CLEARWATER — The questions were about sinkholes, dried-up wells, money and saltwater intrusion into the aquifer.
About 50 Countryside residents grilled city officials Wednesday night about Clearwater's plans to drill drinking water wells near their neighborhoods. The city brought a slew of engineers, consultants, charts, maps and diagrams to a community meeting at the Countryside Recreation Center to answer questions.
Some people left the meeting at least somewhat reassured. Others remain vocally opposed to the project.
"They need to find another way," said Dr. Louis Alan Zagar, a resident of the area's Northwood West neighborhood, which is to be surrounded by new wells. "They're saying that if anything happens, good luck, you're on your own."
Clearwater officials say they're satisfied with scientific evidence supporting the city's plan to drill 13 new wells to pump drinking water from deep underground. They say the city must find more sources of fresh water, and they're confident that the wells won't cause sinkholes and won't affect homeowners' residential wells.
The City Council agreed last month to go ahead with this. The city recently started the project by fixing some old wells that had broken down. But before Clearwater begins drilling new wells, the council wanted to hold one more community meeting to try to allay the fears of Countryside residents. Six of the 13 new wells are to be clustered in an area near Countryside Mall.
Scores of people milled around the recreation center's meeting room Wednesday night, studying diagrams and quizzing City Council members and city staffers. Several approached City Manager Bill Horne and council member Carlen Petersen, both of whom live in or near Northwood West. People asked them: Are you really not worried about sinkholes?
"Some people are apprehensive and want to be reassured," Horne said.
Other Countryside residents are firmly opposed to the wells and are considering some kind of legal action, and even hired a videographer to wander around and tape the proceedings Wednesday night.
Harold Becker fears sinkholes and saltwater intrusion, and cites scientific data that he says refutes what the city's experts are saying.
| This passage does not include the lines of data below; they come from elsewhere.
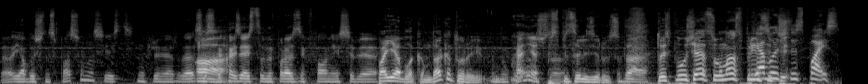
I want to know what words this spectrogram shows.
да, Яблочный спас у нас есть, например, да, А. сельскохозяйственный праздник вполне себе. По яблокам, да, которые Ну, конечно. специализируются? Да. То есть, получается, у нас, в принципе, Яблочный спайс.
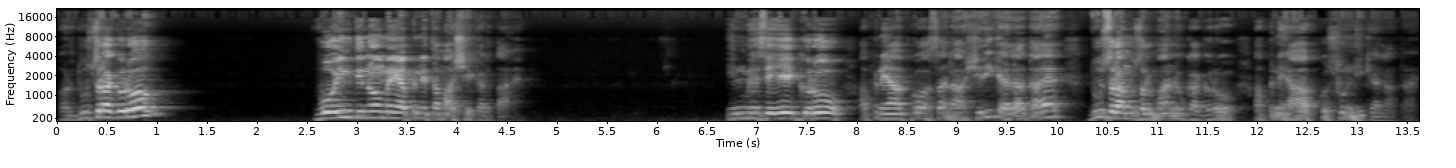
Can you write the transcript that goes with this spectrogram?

Gary Shellenberger doubts that Clearwater will save as much money as the city thinks it will by producing more of its own drinking water.
Sandy Nettles, a Northwood resident and hydrogeologist who deals with sinkholes professionally, says he's not opposed to Clearwater's plan for more wells, but he's questioning some of the plan's details.
"There's no question we need to do this," he said. But he's seeking more data from the city so he can investigate whether the grouping of Northwood wells is likely to cause saltwater intrusion from Tampa Bay into the underground water supply.
Many homeowners wanted an ironclad guarantee from the city that the deep water wells will never cause any problems. But the city wouldn't give them that.
City engineering director Mike Quillen's answer was that no scientist or engineer would ever issue a 100 percent guarantee. But he stressed that the city is confident it's doing the responsible thing.
Horne, the city manager, said, "We're going to proceed with the project," unless dramatic new information comes out that persuades the city to change its plans.
Mike Brassfield can be reached at email@example.com or (727) 445-4160.